Catch up: This Is Us S2, Inside the American Embassy, The Magicians S3
Ivan Radford | On 08, Jul 2018Reading time: 4 mins
This Is Us: Season 2 (All 4)
The USA’s most sentimental show returns for a second season, and it doesn’t waste time in stepping up the sugar levels. We rejoin the ensemble of heart-on-sleeve Americans as Randall and Beth contemplate the life-changing step of adopting a baby – something that Randall wants to do, after he was adopted himself, but Beth is dead against. Meanwhile, Kate is pushed to chase her dreams as a singer by Toby and Kevin, who argue over who gets to be her “person”. It’s a debate in which both parties are in the wrong, trying to assert their masculine roles in their relationships with her, and it’s typical of the series that it manages to both acknowledge that and sympathise with each. Nobody ever makes casual small talk in This Is Us, and it’s credit to both the writing and the cast that they manage to sell each emotional exchange with a sincerity that balances out the saccharine music and heavy subject matter. Just the sight of Kevin (Justin Hartley) walking around Hollywood lots with a terrible birthday cake is a gently moving and oddly amusing sight. By the time the shocking ending sets up this second season, your heart will already be fully warmed up for another ride.
Inside the American Embassy (All 4)
As the UK prepares for an official visit from Donald Trump, Channel 4 has found the perfect time to give us an insight into what it’s like behind the scenes of the Trump administration. Inside the American Embassy offers exactly that, as a camera crew get unprecedented access to the American embassy in London, just as the embassy prepares to move to its new million-pound site in the UK capital. The result is absolutely gripping TV, as we see the day-to-day consequences of Trump’s policies – the embassy is a US border on UK soil, and we see consular staff having to make the tough decisions on who should and shouldn’t be allowed to get a visa to visit the USA, following Trump’s extreme ban (something that’s outlined with a crudely un-detailed sheet of paper and only sparks stress on both sides of the counter). Equally riveting is watching Woody Johnson at work; the US ambassador (a post traditionally given to someone with limited political experience) has to navigate a hostile environment, smoothing over relations with UK officials following every Trump tweet and trying to gauge the public mood about a potential state visit in May. It was ultimately pushed back to July, which only makes this a more remarkably candid glimpse of bureaucracy in action during a time where nothing is certain and the “special relationship” is still being figured out by the leaders of each partner. (Here’s hoping for a bonus episode charting the embassy’s reaction to the Baby Trump balloon that is currently set to fly over the capital when Donald’s in town.)
The Magicians: Season 3 (My5)
The Magicians is back on our screens for a third run, and if you were impressed by the confident second season, you ain’t seen nothing yet.
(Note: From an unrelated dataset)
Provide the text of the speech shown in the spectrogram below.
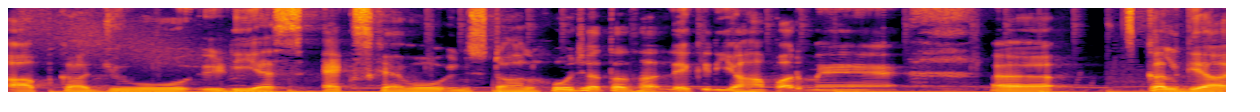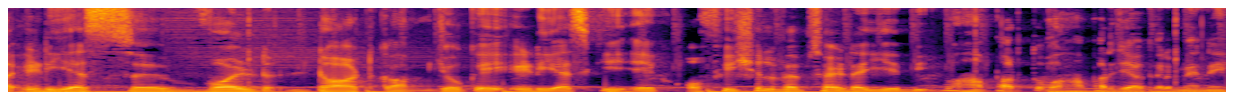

The show has always excelled because it grounds the fantastical with the real, and never lets anything magical happen without there being serious, real life consequences. That rule hit new heights with the climax of Season 2, which saw Quentin kill Ember, God of Fillory, to save the universe from destruction. The price? The complete eradication of magic, not only from Fillory but from Earth too. The idea of The Magicians without magic should be laughable, dull and pointless, and so it’s to the show’s credit that it still manages to intrigue, surprise and – most of all – entertain.
That’s partly because we have the curious fact of Julia being able to do some form of spell, as they team up to try and get Bacchus to help them. The only problem? He gets bored if he isn’t partying, so they have to down shots and perform a genuinely terrible 10th grade dance to get into his crib. Alice and Penny have their own promising strands to follow. Eliot, meanwhile, is facing war with the Faeries, but not before he’s distracted by The Great Cock in the woods (a peacock, that is) and ends up on a library-related quest that promises to bring a lot of characters’ threads together. And, in the middle of it all, there’s still the time for a standout exchange between Eliot and Margo, who realise the Faery Queen is spying on them and immediately switch into pop culture speak to communicate in code – dropping in references t everything from Battlestar Galactica to Buffy and Gossip Girl. What a delight.